We’ve faced off Rich Reese vs Ron Jackson in our first match up, Doug Mientkiewicz vs Don Mincher in our second and Kent Hrbek vs Morneau in the third to determine the greatest Twins first baseman. You can still vote in all three match ups. The fourth and final first round matchup features Harmon Killebrew against Craig Kusick. Yes, this one is a little “David vs Goliath”-like. Someone had to face the Killer. Kusick drew the short straw.
Kusick was signed as amateur free agent by the Twins in 1970 and made his debut with the team in 1973. He played parts of 7 seasons with the Twins.
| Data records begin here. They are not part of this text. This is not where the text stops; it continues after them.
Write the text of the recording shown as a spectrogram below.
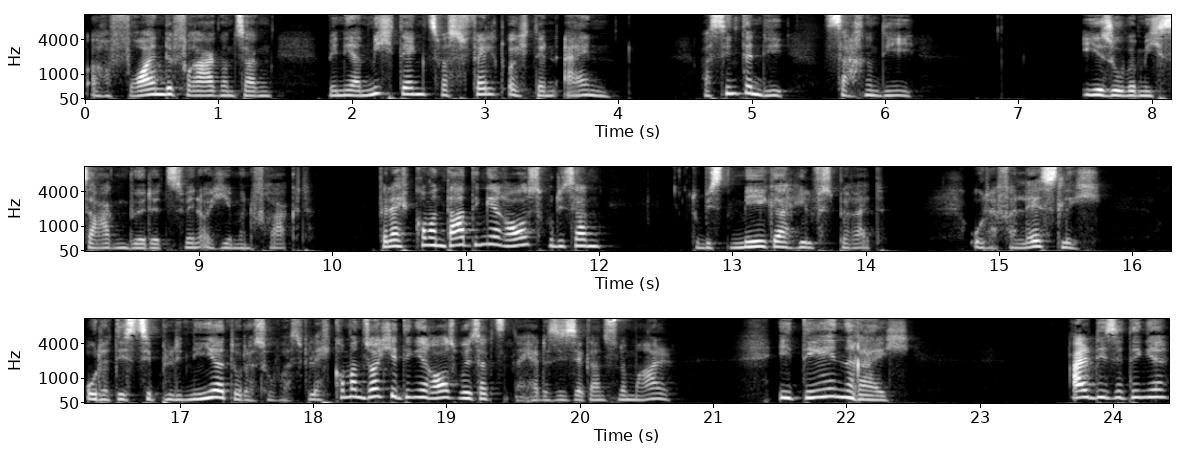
eure Freunde fragen und sagen, wenn ihr an mich denkt, was fällt euch denn ein? Was sind denn die Sachen, die ihr so über mich sagen würdet, wenn euch jemand fragt? Vielleicht kommen da Dinge raus, wo die sagen, du bist mega hilfsbereit oder verlässlich oder diszipliniert oder sowas. Vielleicht kommen solche Dinge raus, wo ihr sagt, naja, das ist ja ganz normal. Ideenreich. All diese Dinge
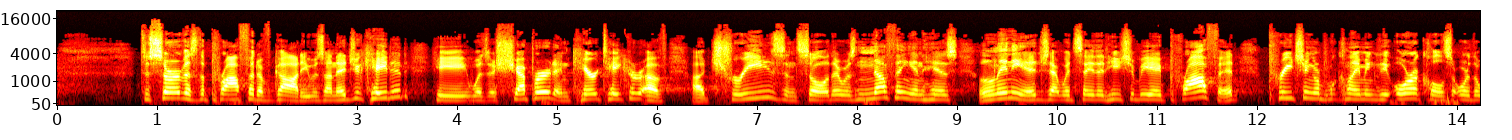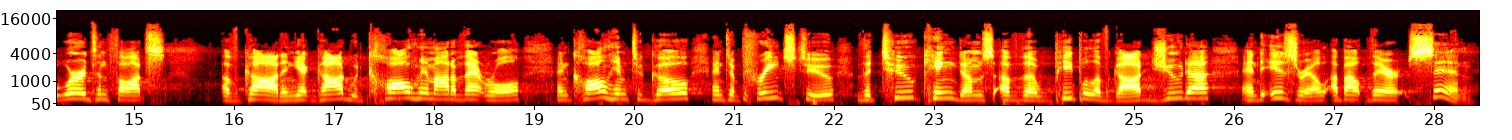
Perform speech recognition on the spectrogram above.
to serve as the prophet of God. He was uneducated, he was a shepherd and caretaker of uh, trees, and so there was nothing in his lineage that would say that he should be a prophet preaching or proclaiming the oracles or the words and thoughts of God. And yet, God would call him out of that role and call him to go and to preach to the two kingdoms of the people of God, Judah and Israel, about their sin.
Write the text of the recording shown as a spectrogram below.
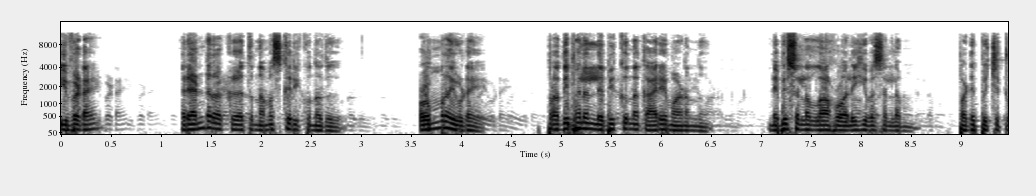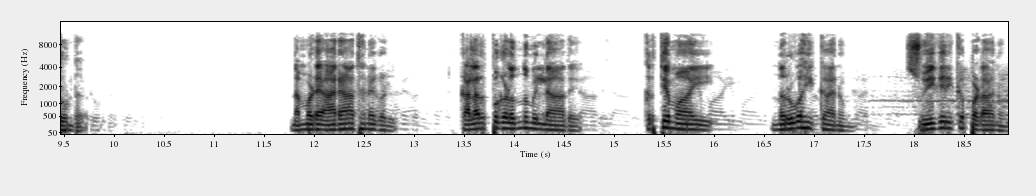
ഇവിടെ രണ്ട് റക്കഴത്ത് നമസ്കരിക്കുന്നത് ഉംറയുടെ പ്രതിഫലം ലഭിക്കുന്ന കാര്യമാണെന്ന് നബി സല്ലല്ലാഹു അലൈഹി വസല്ലം പഠിപ്പിച്ചിട്ടുണ്ട്. നമ്മുടെ ആരാധനകൾ കലർപ്പുകളൊന്നുമില്ലാതെ കൃത്യമായി നിർവഹിക്കാനും സ്വീകരിക്കപ്പെടാനും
He was never the team’s primary first baseman but was quietly very effective in a reserve role. While not fleet of foot, Kusick is the only first baseman in these match ups who put up positive base running numbers. His best season as a Twin came in 1977 when he posted an .803 OPS, a .370 OBP and 12 home runs. In his Minnesota career he had a .733 OPS, -2.6 defensive WAR and 3.6 bWAR over 1461 PAs. He was traded for cash to the Blue Jays in 1979 and played his last game that year.
Killebrew. That’s probably all that needs to be said but…Harmon made his debut as a 17 year old (!) in 1954 for the Senators. He spent parts of 7 seasons in Washington before the team moved to Minnesota. The next 14 years he compiled his case for Cooperstown. He played large amounts of time at third and some in the outfield but the bulk of his playing time came at first. Over his Twins career (again, not counting his time as a Senator): .884 OPS, -6 total zone fielding runs above average, 475 home runs and a 59.3 fWAR. He played his last game in 1975, was inducted into the Hall in 1984 and passed away in 2011.
(Really quite sorry Craig!)
Who was the greater Twins first baseman? Have your say:
Next: Greatest 1B: Mincher vs Mientkiewicz
Feel free to leave your reasoning in the comments. Check back here for the rest of the match ups in round one and to see who moves on.